▸ **Task statement**: Only the pictures are to be left out, and the rest of the entries should be reproduced exactly.

▸ **Provided information**:
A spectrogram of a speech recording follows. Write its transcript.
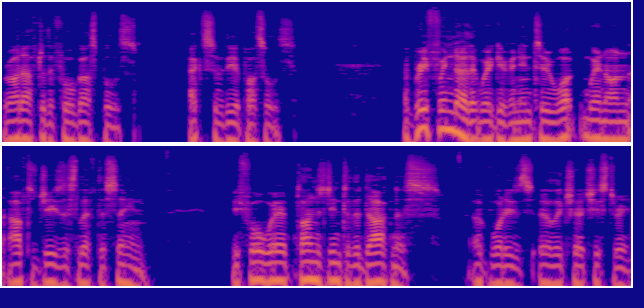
right after the four Gospels. Acts of the Apostles. A brief window that we're given into what went on after Jesus left the scene, before we're plunged into the darkness of what is early church history.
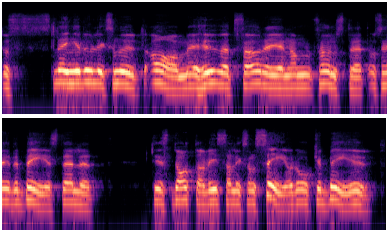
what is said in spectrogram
Då slänger du liksom ut A med huvudet före genom fönstret och så är det B istället. Tills data visar liksom C och då åker B ut.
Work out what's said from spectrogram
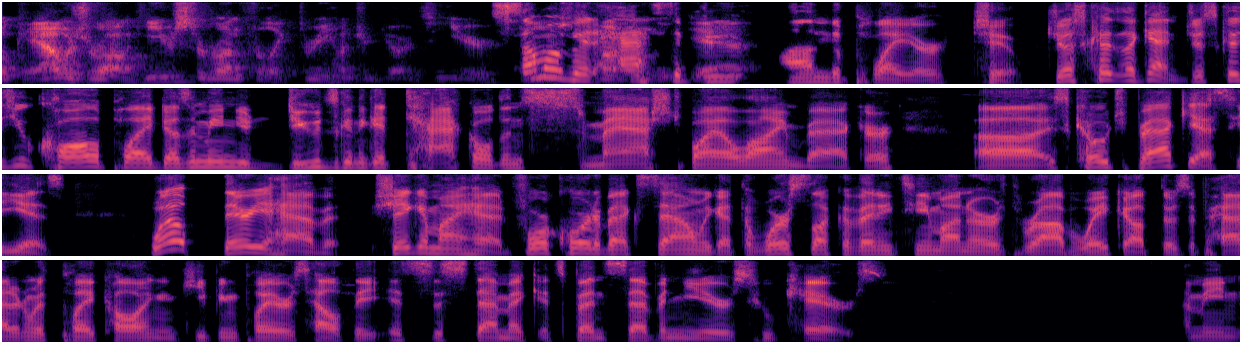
okay, I was wrong. He used to run for like 300 yards a year. Some of it has to yeah. be on the player too. Just because, again, just because you call a play doesn't mean your dude's going to get tackled and smashed by a linebacker. Uh, is coach back? Yes, he is. Well, there you have it. Shaking my head. Four quarterbacks down. We got the worst luck of any team on earth. Rob, wake up. There's a pattern with play calling and keeping players healthy. It's systemic. It's been seven years. Who cares? I mean,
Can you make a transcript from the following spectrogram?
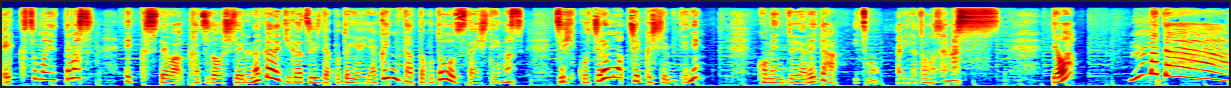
X もやってます。X では活動している中で気がついたことや役に立ったことをお伝えしています。ぜひこちらもチェックしてみてね。コメントやレター、いつもありがとうございます。では、また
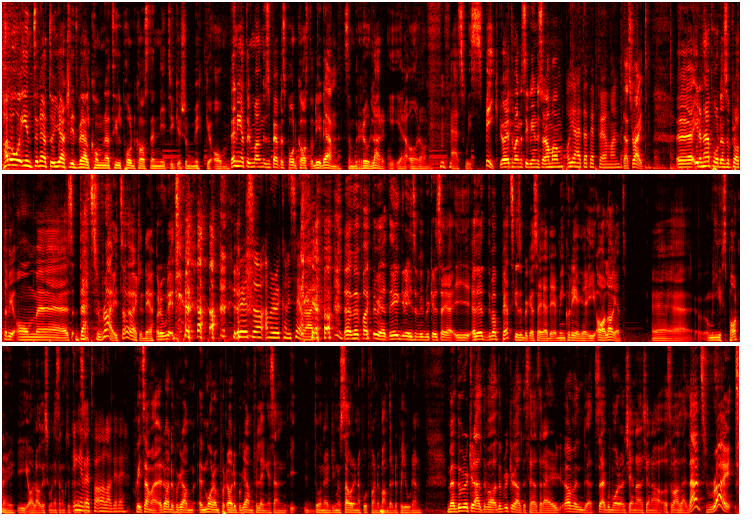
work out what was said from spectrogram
Hallå internet och hjärtligt välkomna till podcasten ni tycker så mycket om. Den heter Magnus och Peppes podcast och det är den som rullar i era öron as we speak. Jag heter Magnus Silvenius Öhman. Och jag heter Peppe Öhman. That's right. Uh, I den här podden så pratar vi om... Uh, that's right, sa jag verkligen det? Vad roligt. du är så amerikaniserad. ja, nej men faktum är att det är en grej som vi brukade säga i... Eller det var Petski som brukade säga det, min kollega i A-laget. Eh, och min livspartner i A-laget skulle man nästan också kunna Ingen säga. vet vad A-laget är. Skitsamma, radioprogram, en morgonradioprogram för länge sedan, då när dinosaurierna fortfarande vandrade på jorden. Men då brukar det alltid vara, då brukar vi alltid säga sådär, ja men du vet, såhär god morgon, tjena, tjena, och så var han såhär, that's right!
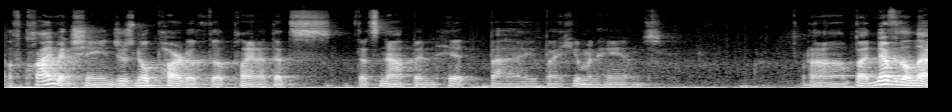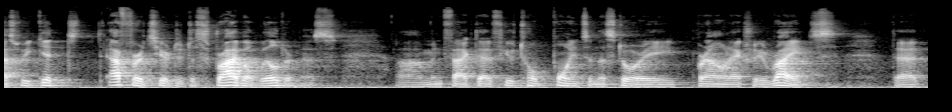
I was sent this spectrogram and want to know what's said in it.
of climate change, there's no part of the planet that's that's not been hit by, by human hands. Uh, but nevertheless, we get efforts here to describe a wilderness. Um, in fact, at a few points in the story, Brown actually writes that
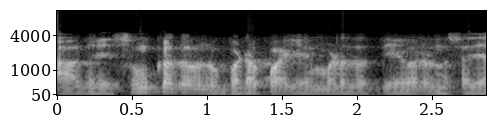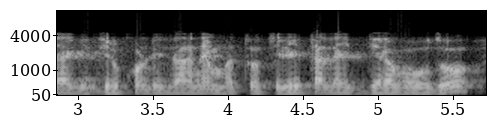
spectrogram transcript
ಆದರೆ ಸುಂಕದವನು ಬಡಪ ಏನ್ ಮಾಡದ ದೇವರನ್ನು ಸರಿಯಾಗಿ ತಿಳ್ಕೊಂಡಿದ್ದಾನೆ ಮತ್ತು ತಿಳಿತಲೇ ಇದ್ದಿರಬಹುದು.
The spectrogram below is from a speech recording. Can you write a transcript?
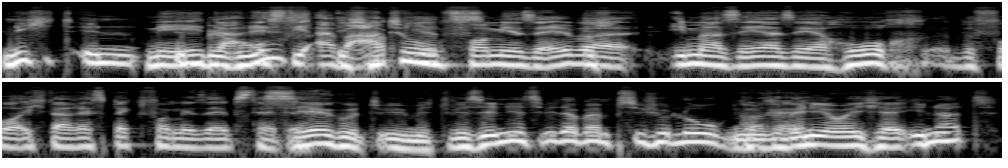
nicht in, nee, da Beruf. ist die Ich Erwartung jetzt- vor mir selber immer sehr, sehr hoch, bevor ich da Respekt vor mir selbst hätte. Sehr gut, Ümit. Wir sind jetzt wieder beim Psychologen. Also Okay. wenn ihr euch erinnert,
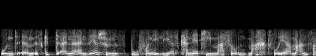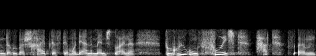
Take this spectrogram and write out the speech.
Und ähm, es gibt ein, ein sehr schönes Buch von Elias Canetti, Masse und Macht, wo er am Anfang darüber schreibt, dass der moderne Mensch so eine Berührungsfurcht hat. Ähm,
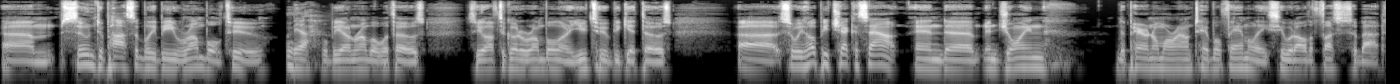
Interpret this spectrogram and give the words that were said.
Um, soon to possibly be Rumble too. Yeah. We'll be on Rumble with those, so you'll have to go to Rumble or YouTube to get those. Uh, so we hope you check us out and uh, and join the Paranormal Roundtable family. See what all the fuss is about.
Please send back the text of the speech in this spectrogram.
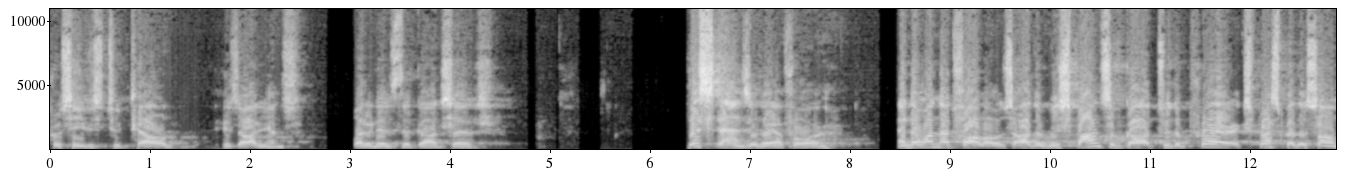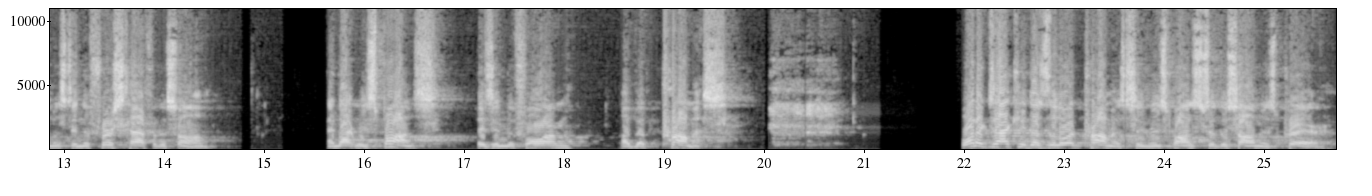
proceeds to tell his audience what it is that God says. This stanza, therefore, and the one that follows are the response of God to the prayer expressed by the psalmist in the first half of the psalm. And that response is in the form of a promise. What exactly does the Lord promise in response to the psalmist's prayer?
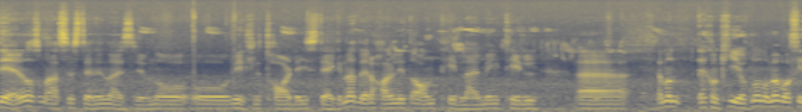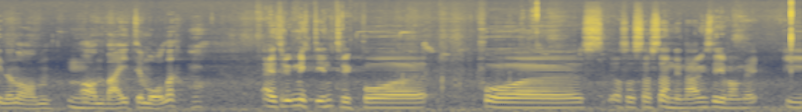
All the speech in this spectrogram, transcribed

▸ **Solution to this problem**:
A spectrogram of a speech recording follows. Write its transcript.
right after the four Gospels. Acts of the Apostles. A brief window that we're given into what went on after Jesus left the scene, before we're plunged into the darkness of what is early church history.
what is said in spectrogram
Då slänger du liksom ut A med huvudet före genom fönstret och så är det B istället. Tills data visar liksom C och då åker B ut.
Work out what's said from spectrogram
okay, I was wrong. He used to run for like 300 yards a year. Some of it has to yeah. be on the player too. Just because, again, just because you call a play doesn't mean your dude's going to get tackled and smashed by a linebacker. Uh, is coach back? Yes, he is. Well, there you have it. Shaking my head. Four quarterbacks down. We got the worst luck of any team on earth. Rob, wake up. There's a pattern with play calling and keeping players healthy. It's systemic. It's been seven years. Who cares? I mean,
Can you make a transcript from the following spectrogram?
X もやってます。X では活動している中で気がついたことや役に立ったことをお伝えしています。ぜひこちらもチェックしてみてね。コメントやレター、いつもありがとうございます。では、また
work out what was said from spectrogram
Hallå internet och hjärtligt välkomna till podcasten ni tycker så mycket om. Den heter Magnus och Peppes podcast och det är den som rullar i era öron as we speak. Jag heter Magnus Silvenius Öhman. Och jag heter Peppe Öhman. That's right. Uh, I den här podden så pratar vi om... Uh, that's right, sa jag verkligen det? Vad roligt. du är så amerikaniserad. ja, nej men faktum är att det är en grej som vi brukade säga i... Eller det var Petski som brukade säga det, min kollega i A-laget. Eh, och min livspartner i A-laget skulle man nästan också kunna Ingen säga. vet vad A-laget är. Skitsamma, radioprogram, en morgonradioprogram för länge sedan, då när dinosaurierna fortfarande vandrade på jorden. Men då brukar det alltid vara, då brukar vi alltid säga sådär, ja men du vet, såhär god morgon, tjena, tjena, och så var han såhär, that's right!
I was sent this spectrogram and want to know what's said in it.
of climate change, there's no part of the planet that's that's not been hit by, by human hands. Uh, but nevertheless, we get efforts here to describe a wilderness. Um, in fact, at a few points in the story, Brown actually writes that
spectrogram transcript
ಆದರೆ ಸುಂಕದವನು ಬಡಪ ಏನ್ ಮಾಡದ ದೇವರನ್ನು ಸರಿಯಾಗಿ ತಿಳ್ಕೊಂಡಿದ್ದಾನೆ ಮತ್ತು ತಿಳಿತಲೇ ಇದ್ದಿರಬಹುದು.
The spectrogram below is from a speech recording. Can you write a transcript?
nicht in, nee, da Beruf. ist die Ich Erwartung jetzt- vor mir selber immer sehr, sehr hoch, bevor ich da Respekt vor mir selbst hätte. Sehr gut, Ümit. Wir sind jetzt wieder beim Psychologen. Also Okay. wenn ihr euch erinnert,
Take this spectrogram and write out the speech.
Und ähm, es gibt ein, ein sehr schönes Buch von Elias Canetti, Masse und Macht, wo er am Anfang darüber schreibt, dass der moderne Mensch so eine Berührungsfurcht hat. Ähm,
Interpret this spectrogram and give the words that were said.
Um, soon to possibly be Rumble too. Yeah. We'll be on Rumble with those, so you'll have to go to Rumble or YouTube to get those. Uh, so we hope you check us out and uh, and join the Paranormal Roundtable family. See what all the fuss is about.
Please send back the text of the speech in this spectrogram.
proceeds to tell his audience what it is that God says. This stanza, therefore, and the one that follows are the response of God to the prayer expressed by the psalmist in the first half of the psalm. And that response is in the form of a promise. What exactly does the Lord promise in response to the psalmist's prayer?
All the speech in this spectrogram, transcribed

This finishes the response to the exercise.